Barbara said...

Ooooobh, how wonderful that you are on the committee for early childhood science. I actually was on the receiving end of a grant sponsored, in part, by ATT that afforded our school some early childhood science equipment (huge magnifiers, simple scales, acrylic trays, pipettes, magnets of all sizes, stethoscopes etc.) wonderful books (Mudpies to Magnets I &II, nature curriculum books, nice science storytime books ) The best part was a two day seminar presented by the University of Illinois/Chicago on how best to introduce young children to our world through hands on science exploration. To fulfill the grants requirements each school needed to offer a science "fair" utilizing some of the skills learned at the seminar. The intention was to include our families in our exploration so that it might be carried on in the home. It was so successful it became an annual event. And we heard many stories of how the children were discovering things all over, inside and outside. The fairs were labor intensive on the part of the staff to set up discovery centers, but all agreed it was well worth the effort. I will gladly share some of this when I see you again. By the way, you did a great job with your own grown "tadpoles". They are delightful ;)

doyle said...

Dear cope,

I am embarrassed to say I have not read "The Lorax" in years, and now have no desire to read it because of the movie.

Kudos to your district for prepping you for AP Bio ahead of time--it is a grueling work of love.
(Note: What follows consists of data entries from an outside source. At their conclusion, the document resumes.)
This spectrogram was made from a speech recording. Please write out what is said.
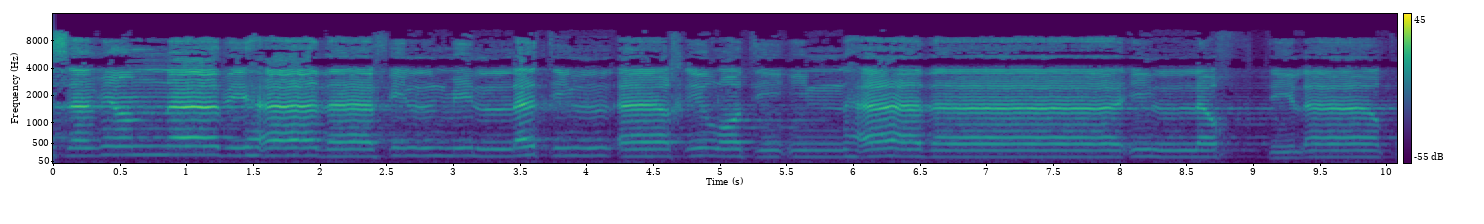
سمعنا بهذا في الملة الآخرة إن هذا إلا اختلاق.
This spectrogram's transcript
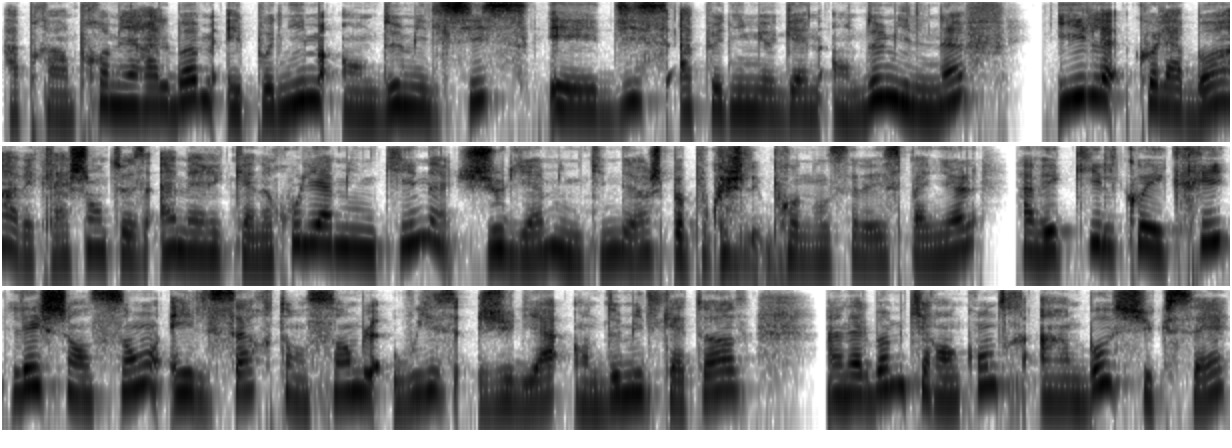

Dear Jeffrey and Kathryn,

The pond water set-up does settle down with time, and I've done it with artificial light--heck, the 10 gallons in my basement is simply a big plastic tube with two fluorescent (48"/40 watt) lights hanging over it.

The only problem I occasionally run into is algae on the side of the tank--I simply scrape that off with a microscope slide, and only when I need to see what's inside.

I've either been incredibly lucky, or we've been sold a bill of goods on the need for elaborate filter systems.

doyle said...

Dear Barbara,

We both have a lovely set of tadpoles!

The committee was short-lived--we had our conference, and it was good, but not much has happened since. I am trying to put together something with another elementary school teacher from Virginia who does phenomenal things in her classroom.